The tax breaks also could help finance some otherwise difficult projects, said Gilbert Winn, chief executive of WinnCompanies, which is partnering with the BHA to redevelop the Mary Ellen McCormack complex in South Boston. The $1.6 billion project is in an opportunity zone, and Winn’s firm is exploring how to make the most of it.
“We think it’s a perfect fit for Mary Ellen McCormack,” he said. “It will make things easier.”
Cambridge, too, hopes to use the opportunity zone program to boost affordable housing and has designated a census tract on the city’s western edge that includes several large low-income housing developments.
“That was our biggest focus,” said Iram Farooq, Cambridge’s assistant city manager for community development. “Preserving this affordable housing long-term has been a top priority.”
But the census tract in Cambridge straddles Fresh Pond Parkway, stretching across Alewife, where new housing and office and lab developments have fetched big rents in recent years.
Next door in Somerville, city officials picked tracts that encompass Assembly Row and Union Square, where billions of dollars in new development are planned over the next decade.
Despite the investments, said Tom Galligani, Somerville’s director of economic development, those areas still have major needs.

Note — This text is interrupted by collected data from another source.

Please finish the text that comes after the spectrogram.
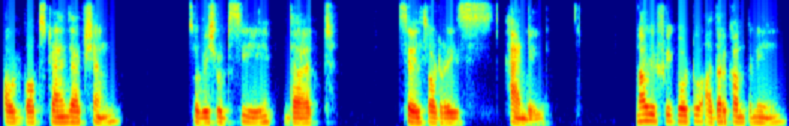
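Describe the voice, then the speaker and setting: A man narrating a software tutorial step by step, speaking haltingly in short phrases. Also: medium pitch, breathy edge, dry recording. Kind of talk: step-by-step screen demonstration narration. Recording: dull, lo-fi close microphone recording.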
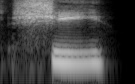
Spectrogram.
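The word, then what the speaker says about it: she (四): sounds four is pronounced she, which is the same as the word for death.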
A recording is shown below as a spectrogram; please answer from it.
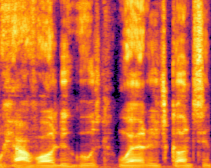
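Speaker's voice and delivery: plain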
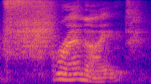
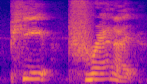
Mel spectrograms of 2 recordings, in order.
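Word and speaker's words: Prehnite: Prenite. Prenite. P-R-E-H-N-I-T-E. I have trouble pronouncing that, and I'm usually pretty good. Prenite.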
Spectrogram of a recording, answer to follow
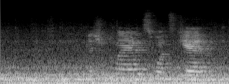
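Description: Steady low rumble of background noise with no change in level, and a woman's voice starting up about a second in.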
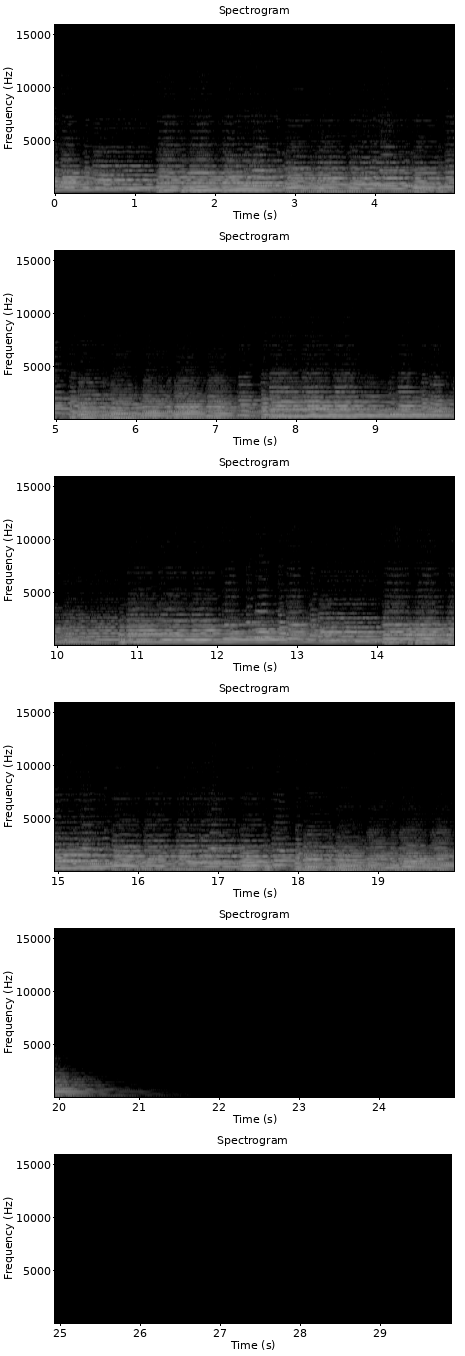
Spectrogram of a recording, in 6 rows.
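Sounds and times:
hornpipe folk tune: 0.0s - 20.4s.

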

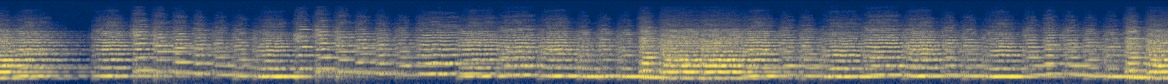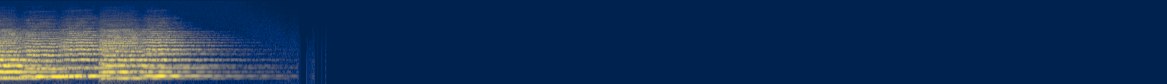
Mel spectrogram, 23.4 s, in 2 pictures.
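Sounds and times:
violin: 0.0s - 13.8s.

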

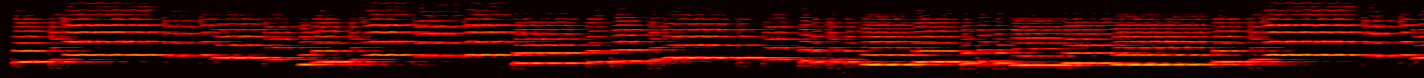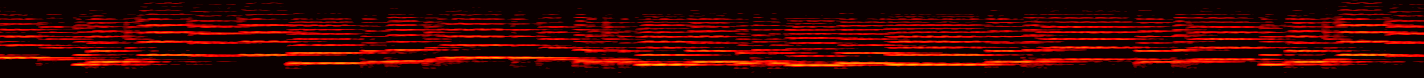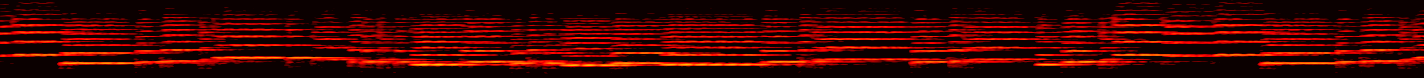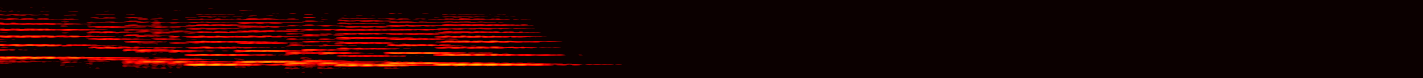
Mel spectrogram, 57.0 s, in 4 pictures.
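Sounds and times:
violin: 0.0s - 48.4s.

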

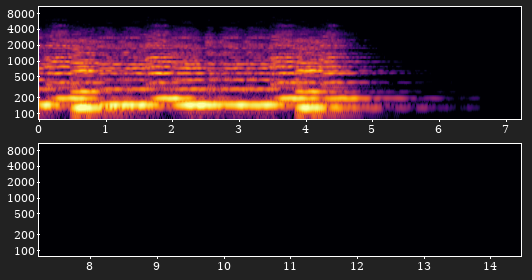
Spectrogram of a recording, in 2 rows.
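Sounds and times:
hornpipe on violoncello: 0.0s - 4.9s.

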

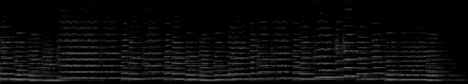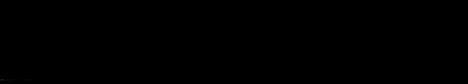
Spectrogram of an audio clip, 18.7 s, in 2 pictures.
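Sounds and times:
violin: 0.0s - 9.2s.

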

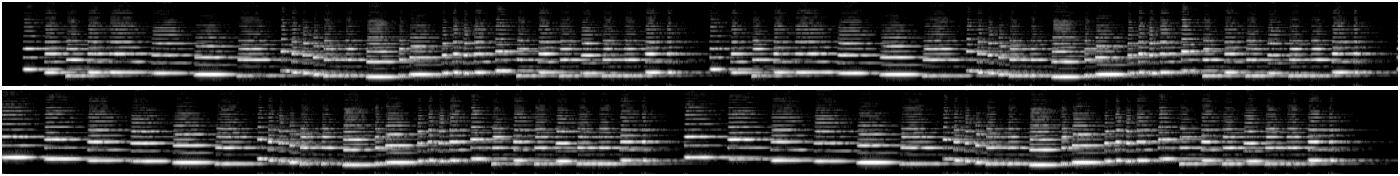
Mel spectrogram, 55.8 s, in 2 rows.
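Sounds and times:
hornpipe tune: 0.4s - 54.9s.

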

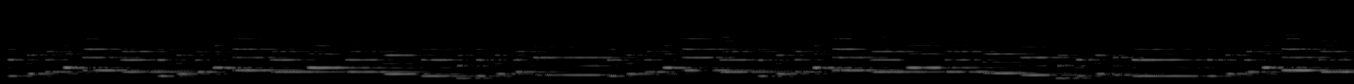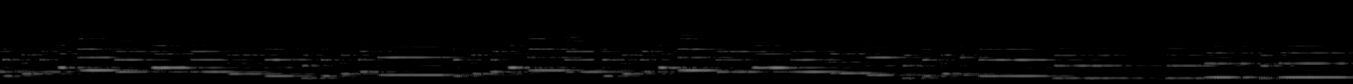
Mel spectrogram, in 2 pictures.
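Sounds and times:
hornpipe tune in B flat: 0.1s - 27.0s.

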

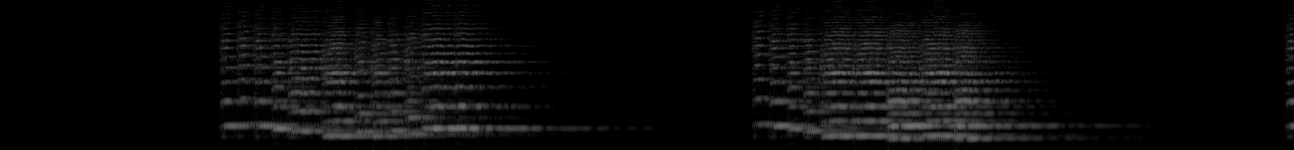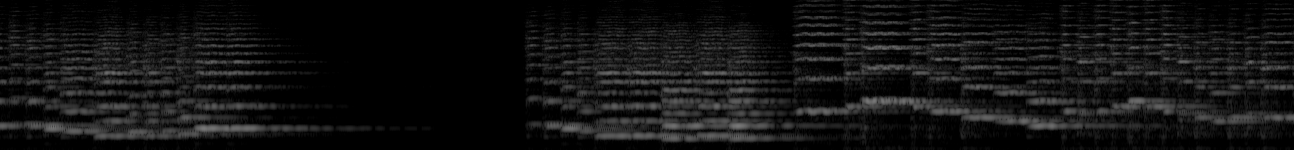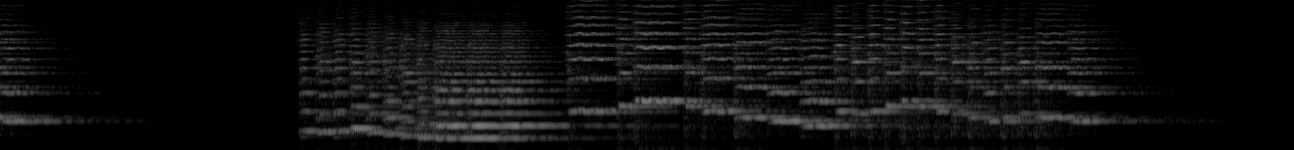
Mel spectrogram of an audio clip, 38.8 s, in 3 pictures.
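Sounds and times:
violin: 2.2s - 5.2s, 7.6s - 10.2s, 12.9s - 15.8s, 18.2s - 26.4s, 28.9s - 37.0s.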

The city’s master plan aims to funnel 85 percent of new development into these neighborhoods and old industrial areas nearby, a concentration of building that would require straightening tangled roads, rails, and other infrastructure.
“There are a ton of challenges in the areas we did choose,” Galligani said. “It’s not a fait accompli that development is going to spring up in all these places.”
And it’s not clear who might tap the program. The program’s rules are still being hashed out in Washington, and several major land owners in Somerville — including the primary developers of both Assembly Row and Union Square — and in other local opportunity zone tracts said they’re waiting for that process to wrap up before determining whether it makes sense to use, or if they’re eligible.
Ash, whose office set the guidelines for, and then blessed, all of the state’s opportunity zones, acknowledged the incongruity of giving tax breaks to draw investment to already-thriving real estate markets. But, he said, municipalities are free to layer their own needs on top of the zones — such as requiring more affordable housing in new projects. He also hopes it will boost projects in parts of the state where development has lagged.
“I wouldn’t throw the baby out with the bath water,” Ash said. “This is an opportunity to bring greater investment to places that need it.”
He was especially hopeful the program might spark more market-rate housing in Massachusetts’ so-called Gateway Cities — older and smaller former industrial cities — many of which have struggled to draw that kind of investment. That could revive their downtowns, he said, and perhaps take some pressure off of Boston’s pricey housing market.
That makes sense to Kyle Warwick. He’s a principal at Redgate, a Boston developer that specializes in housing in “outer urban” neighborhoods. It has built market-rate buildings in Quincy and Chelsea but knows it can be tricky to sell investors on unproven markets. Tax breaks, he said, could help open more doors.
“It will expand the geography a little bit,” he said. “Institutional investors that may not have looked at a community outside of Boston will now look twice.”
That’s the hope, Theodos said — that the program drives investment to places that have long been passed over and sparks projects that help the people who live there.
But once the zones are set, there are few rules governing what they might help pay for. And that makes the early stages of this new program very important.
“A lot of this will depend on what’s selected,” Theodos said. “The kind of places that have a $1 billion project already underway, close to expensive urban markets, I’m skeptical that this will be worth our money.”